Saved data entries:
#####

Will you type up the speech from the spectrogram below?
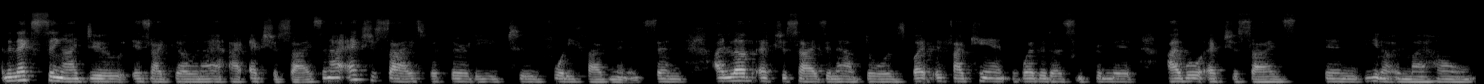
And the next thing I do is I go and I, I, exercise and I exercise for 30 to 45 minutes. And I love exercising outdoors, but if I can't, the weather doesn't permit, I will exercise in, you know, in my home.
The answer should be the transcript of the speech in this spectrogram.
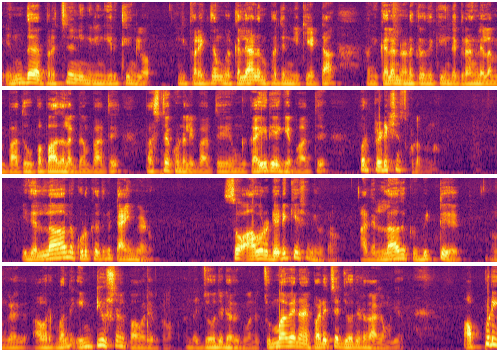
எந்த பிரச்சனை நீங்கள் இங்கே இருக்கீங்களோ நீங்கள் ஃபார் எக்ஸாம்பிள் உங்கள் கல்யாணம் பற்றி நீங்கள் கேட்டால் அங்கே கல்யாணம் நடக்கிறதுக்கு இந்த கிரகங்கள் எல்லாமே பார்த்து உபபாத லக்னம் பார்த்து பஸ்ட குண்டலி பார்த்து உங்கள் கைரேகையை பார்த்து ஒரு ப்ரெடிக்ஷன்ஸ் கொடுக்கணும். இது எல்லாமே கொடுக்கறதுக்கு டைம் வேணும். ஸோ அவர் டெடிகேஷன் இருக்கணும். அது எல்லாத்துக்கும் விட்டு உங்களுக்கு அவருக்கு வந்து இன்ட்யூஷனல் பவர் இருக்கணும். அந்த ஜோதிடருக்கு வந்து. சும்மாவே நான் படித்த ஜோதிடர் ஆக முடியாது. அப்படி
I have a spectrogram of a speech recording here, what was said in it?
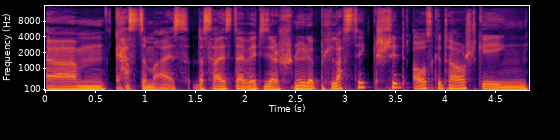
Ähm, Customize. Das heißt, da wird dieser schnöde Plastik-Shit ausgetauscht gegen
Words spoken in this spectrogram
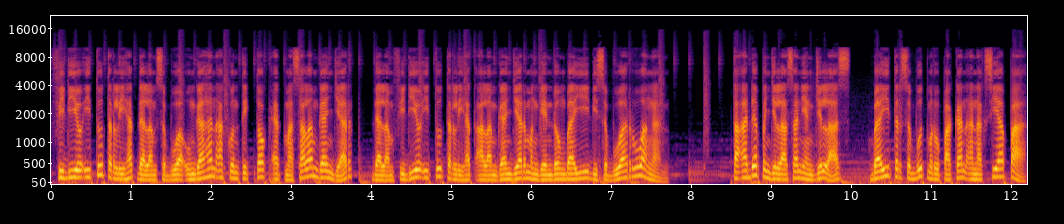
Video itu terlihat dalam sebuah unggahan akun TikTok @masalamganjar. Dalam video itu terlihat Alam Ganjar menggendong bayi di sebuah ruangan. Tak ada penjelasan yang jelas, Bayi tersebut merupakan anak siapa,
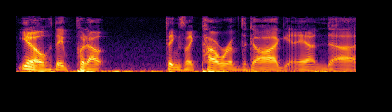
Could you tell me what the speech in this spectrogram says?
you know, they've put out things like Power of the Dog and uh,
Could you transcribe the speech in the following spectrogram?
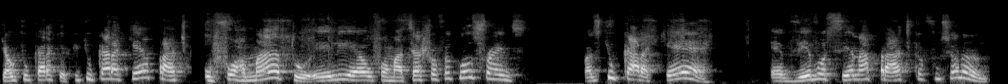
Que é o que o cara quer. Porque o que o cara quer é a prática. O formato, ele é o formato. Você achou foi Close Friends. Mas o que o cara quer é ver você na prática funcionando.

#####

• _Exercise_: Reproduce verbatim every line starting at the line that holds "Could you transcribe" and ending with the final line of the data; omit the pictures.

• _Your response_:
Could you transcribe the speech in the following spectrogram?
Que é o que o cara quer. Porque o que o cara quer é a prática. O formato, ele é o formato. Você achou foi Close Friends. Mas o que o cara quer é ver você na prática funcionando.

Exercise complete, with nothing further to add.